Chance was a simple man who had worked all his life as a gardener in a rich man’s mansion. When the rich man dies Chance ventures off the estate for the first time and through a series of misunderstandings he gains a reputation as a wise sage.
With the economy slumping Chance is summoned by the President of the United States. When the president asks for advice on what to do about the economy, Chance is puzzled at first. Then, reverting back to the only thing he knows, Chance responds:
“There are spring and summer, but there are also fall and winter. And then spring and summer again.
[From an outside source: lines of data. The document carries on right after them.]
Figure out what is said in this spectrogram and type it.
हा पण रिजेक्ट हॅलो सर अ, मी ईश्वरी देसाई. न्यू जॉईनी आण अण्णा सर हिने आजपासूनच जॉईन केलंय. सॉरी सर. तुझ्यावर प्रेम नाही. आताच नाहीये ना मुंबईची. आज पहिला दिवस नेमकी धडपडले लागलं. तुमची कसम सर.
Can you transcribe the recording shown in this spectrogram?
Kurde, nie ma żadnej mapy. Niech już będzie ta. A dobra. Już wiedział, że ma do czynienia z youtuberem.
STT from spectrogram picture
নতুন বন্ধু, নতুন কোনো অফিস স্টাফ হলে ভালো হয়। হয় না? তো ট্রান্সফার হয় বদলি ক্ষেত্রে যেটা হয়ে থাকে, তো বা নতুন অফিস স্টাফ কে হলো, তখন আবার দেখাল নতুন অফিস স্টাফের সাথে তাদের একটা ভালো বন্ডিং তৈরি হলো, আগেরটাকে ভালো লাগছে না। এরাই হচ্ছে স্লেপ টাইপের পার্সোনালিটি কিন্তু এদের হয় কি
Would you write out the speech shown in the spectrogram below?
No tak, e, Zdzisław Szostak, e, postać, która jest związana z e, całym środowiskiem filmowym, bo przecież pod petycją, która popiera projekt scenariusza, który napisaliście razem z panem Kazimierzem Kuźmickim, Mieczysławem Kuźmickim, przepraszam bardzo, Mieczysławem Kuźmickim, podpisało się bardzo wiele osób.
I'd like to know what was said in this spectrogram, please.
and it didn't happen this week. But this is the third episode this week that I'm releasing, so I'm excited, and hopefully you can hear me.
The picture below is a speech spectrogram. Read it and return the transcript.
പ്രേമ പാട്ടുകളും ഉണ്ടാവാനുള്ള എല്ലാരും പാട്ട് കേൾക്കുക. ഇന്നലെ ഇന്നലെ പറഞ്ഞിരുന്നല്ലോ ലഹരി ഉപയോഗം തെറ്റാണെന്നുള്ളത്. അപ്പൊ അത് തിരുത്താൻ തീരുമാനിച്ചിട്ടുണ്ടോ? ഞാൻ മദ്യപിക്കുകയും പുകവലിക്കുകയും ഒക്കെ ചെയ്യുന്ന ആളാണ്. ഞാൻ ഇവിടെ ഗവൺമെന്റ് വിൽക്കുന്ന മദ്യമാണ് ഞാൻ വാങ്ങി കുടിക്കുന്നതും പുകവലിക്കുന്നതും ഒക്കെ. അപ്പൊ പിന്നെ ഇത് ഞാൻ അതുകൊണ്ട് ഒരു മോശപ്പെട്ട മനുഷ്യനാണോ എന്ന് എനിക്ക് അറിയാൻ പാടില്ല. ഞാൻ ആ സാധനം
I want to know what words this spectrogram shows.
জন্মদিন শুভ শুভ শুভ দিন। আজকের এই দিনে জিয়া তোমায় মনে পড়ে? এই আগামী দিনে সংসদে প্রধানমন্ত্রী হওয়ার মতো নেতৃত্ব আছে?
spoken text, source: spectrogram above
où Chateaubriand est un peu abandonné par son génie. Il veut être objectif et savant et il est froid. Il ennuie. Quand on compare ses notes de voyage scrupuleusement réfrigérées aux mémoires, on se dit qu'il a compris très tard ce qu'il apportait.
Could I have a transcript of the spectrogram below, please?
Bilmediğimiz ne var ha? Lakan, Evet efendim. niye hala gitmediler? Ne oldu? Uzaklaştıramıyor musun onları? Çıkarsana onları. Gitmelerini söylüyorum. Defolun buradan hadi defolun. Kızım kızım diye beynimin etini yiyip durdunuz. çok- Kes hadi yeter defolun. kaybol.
As long as the roots are not severed, all is well and all will be well.”
“I know the garden very well. I have worked in it all my life…Everything in it will grow strong in due course…If you love your garden, you don’t mind working in it, and waiting. Then in the proper season you will surely see it flourish.”
The president finds Chance’s advice incredibly profound. Concluding that the roots of the nation’s economy are healthy the president doesn’t take any drastic measures and the economy recovers.
What is true of gardens and national economies is also true of our personal finances. We will go through springs and summers, but also falls and winters. We will have periods of growth and periods of dormancy and even loss. As long as the roots are healthy (our plan is solid) and we have the patience to wait “all is well and all will be well” and “in the proper season” your money garden will flourish.
Which reminds me of the story of a corn farmer. Seeing his towering corn stalks loaded with nearly ripe ears a visitor asks the farmer, “What is your secret to growing corn?” The farmer responds, “Oh, I can’t grow corn. I just create an environment where corn can grow.” The secret to growing a prosperous money garden is to make sure you have created an environment where money can grow and then patiently waiting for the proper season.
Seeing the daffodil garden was inspiring to Jaroldine Asplund Edwards but also made her a little sad. Turning to her daughter she said, “What might I have accomplished if I had thought of a wonderful goal thirty-five or forty years ago and had worked away it ‘one bulb at a time’ through all those years. Just think what I might have been able to achieve!”
Carolyn, having been taught many important lessons by her mother, returned the favor by responding, “Start tomorrow.”
Carolyn was almost right. When it comes to growing your money garden, don’t wait until tomorrow. Start today!